Should Children be Taught and Made more Aware of Disability

There is no doubt that children should be taught about the various aspects of disability, and there are a few reasons for this.

Firstly, most children are cruel, especially when it comes to interacting with other children. When they are unaware of the effects of another child’s disability (whether mental or physical) on that child, they find it easy to make taunting remarks to the child or to even push around or physically attack the disabled child. Bullying is a very common phenomenon in most educational institutions, and most bullies pick on normal children, so the disabled child is an easy mark. Also, being picked on is difficult enough to deal with even when one does not have a disability, which means that the impact on a disabled child will be a lot greater, especially when it comes to self-esteem and confidence. Making children more aware of disability is an indirect way of strengthening the self-worth of a disabled child.

Furthermore, if children learn about disability, they can promote a more harmonizing atmosphere for the disabled children they interact with. This will help disabled children to fit in better with a society where they will always be considered different, as from a young age they will only have encountered acceptance and friendship from non-disabled peers.

Moreover, children should be taught about disability because they will always be encountering different people in life, whether the difference is in looks, race, religion, caste, or creed. By teaching them that just because someone is different does not mean that they should be treated badly, the children will grow up to be more tolerant towards people who live in a different way from them, or come from a different country, or worship different gods. Disability is, after all, just another difference.

Also, children who are taught about disability might find it easier to cope if someone in their family, or they themselves, get into an accident and become disabled. Many people who became disabled in later life tend to find it much harder to cope with than people who are born with disabilities. However, if the newly-disabled person was taught about disabilities from a young age, it might make it easier to cope with.

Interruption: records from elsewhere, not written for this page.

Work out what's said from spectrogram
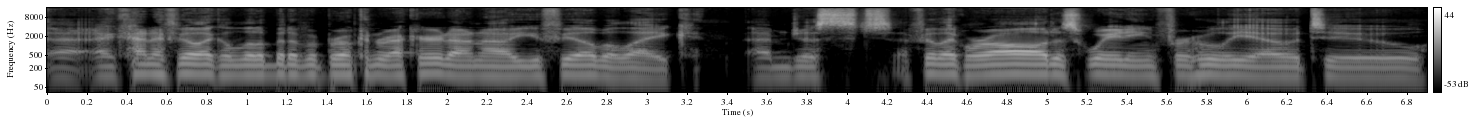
uh, I kind of feel like a little bit of a broken record. I don't know how you feel, but like I'm just I feel like we're all just waiting for Julio to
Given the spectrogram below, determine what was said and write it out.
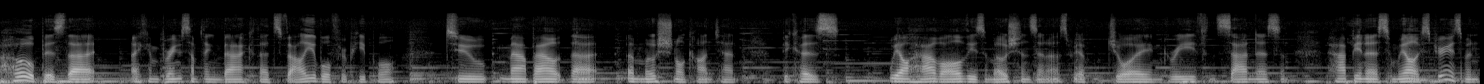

In conclusion, children should definitely be taught about disability, and how it affects people. By doing so, not only will the children themselves be strengthened to deal with life, but they will have compassion for other disabled children or adults, which in turn will give those people confidence and hope.